• Your task:
Leave out the pictures, then return the records word for word.

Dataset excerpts
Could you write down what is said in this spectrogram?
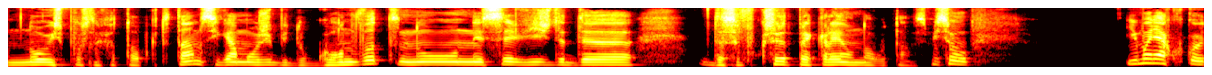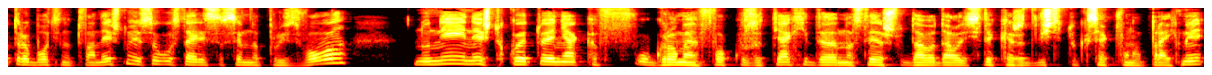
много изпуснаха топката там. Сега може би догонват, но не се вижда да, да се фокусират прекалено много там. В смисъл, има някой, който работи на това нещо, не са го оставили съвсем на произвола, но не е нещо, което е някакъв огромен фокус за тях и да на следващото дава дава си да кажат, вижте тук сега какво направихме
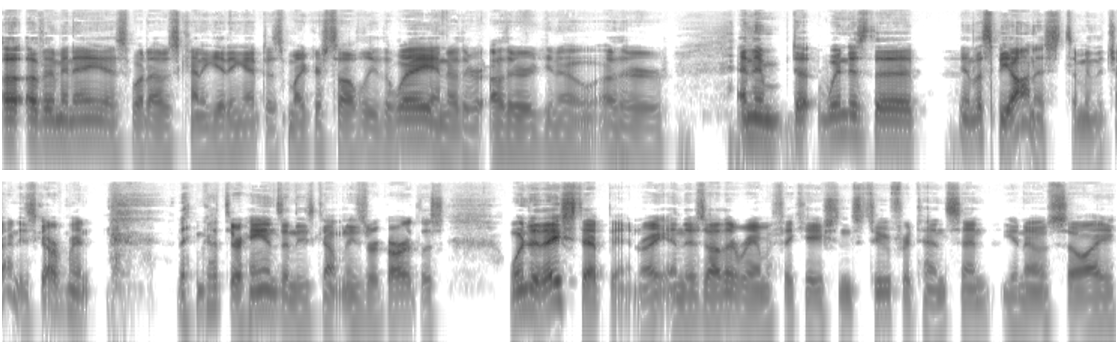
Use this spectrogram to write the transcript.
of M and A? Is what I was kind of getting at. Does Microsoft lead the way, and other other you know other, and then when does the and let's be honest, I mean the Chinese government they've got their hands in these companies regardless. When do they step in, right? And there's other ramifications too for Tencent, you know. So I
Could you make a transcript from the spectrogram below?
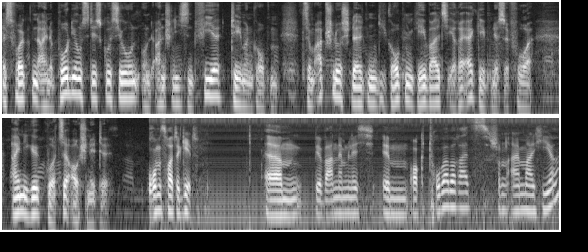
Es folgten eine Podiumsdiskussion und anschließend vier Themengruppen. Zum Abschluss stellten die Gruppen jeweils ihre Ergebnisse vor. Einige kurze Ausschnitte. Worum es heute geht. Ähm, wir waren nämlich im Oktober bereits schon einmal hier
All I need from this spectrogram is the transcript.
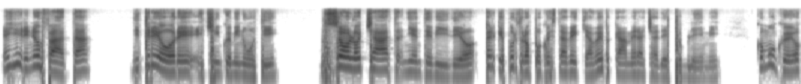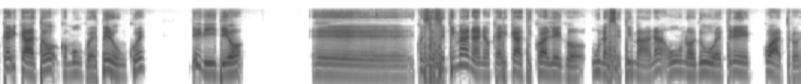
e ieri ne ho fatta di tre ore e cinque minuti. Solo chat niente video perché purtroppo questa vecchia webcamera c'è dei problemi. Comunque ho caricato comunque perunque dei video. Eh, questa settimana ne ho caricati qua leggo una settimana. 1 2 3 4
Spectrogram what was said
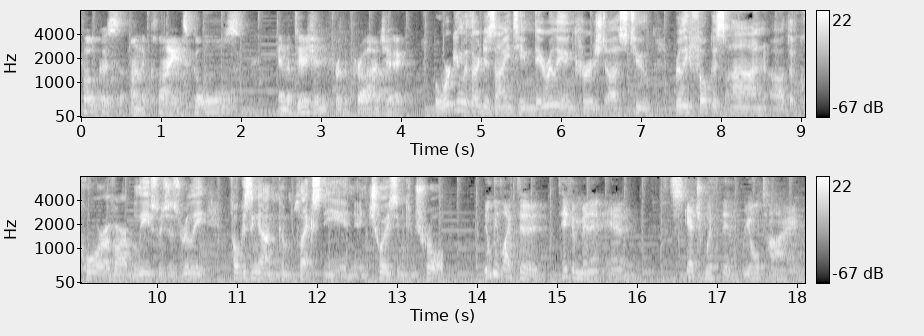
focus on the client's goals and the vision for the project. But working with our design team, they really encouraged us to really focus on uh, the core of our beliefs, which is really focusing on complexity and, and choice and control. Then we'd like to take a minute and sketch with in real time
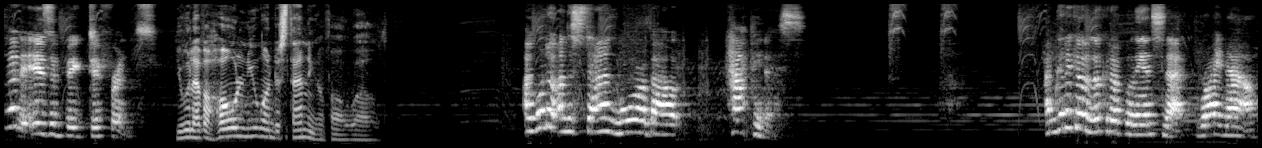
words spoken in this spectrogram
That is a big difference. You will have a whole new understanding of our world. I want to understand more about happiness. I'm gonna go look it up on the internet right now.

• Exercise output:
Could you write down what is said in this spectrogram?
много изпуснаха топката там. Сега може би догонват, но не се вижда да, да се фокусират прекалено много там. В смисъл, има някой, който работи на това нещо, не са го оставили съвсем на произвола, но не е нещо, което е някакъв огромен фокус за тях и да на следващото дава дава си да кажат, вижте тук сега какво направихме
Use this spectrogram to write the transcript.
of M and A? Is what I was kind of getting at. Does Microsoft lead the way, and other other you know other, and then when does the and let's be honest, I mean the Chinese government they've got their hands in these companies regardless. When do they step in, right? And there's other ramifications too for Tencent, you know. So I
Could you make a transcript from the spectrogram below?
Es folgten eine Podiumsdiskussion und anschließend vier Themengruppen. Zum Abschluss stellten die Gruppen jeweils ihre Ergebnisse vor. Einige kurze Ausschnitte. Worum es heute geht. Ähm, wir waren nämlich im Oktober bereits schon einmal hier
All I need from this spectrogram is the transcript.
e ieri ne ho fatta di tre ore e cinque minuti. Solo chat niente video perché purtroppo questa vecchia webcamera c'è dei problemi. Comunque ho caricato comunque perunque dei video. Eh, questa settimana ne ho caricati qua leggo una settimana. 1 2 3 4
Spectrogram what was said
focus on the client's goals and the vision for the project. But working with our design team, they really encouraged us to really focus on uh, the core of our beliefs, which is really focusing on complexity and, and choice and control. Then we'd like to take a minute and sketch with in real time
words spoken in this spectrogram
That is a big difference. You will have a whole new understanding of our world. I want to understand more about happiness. I'm gonna go look it up on the internet right now.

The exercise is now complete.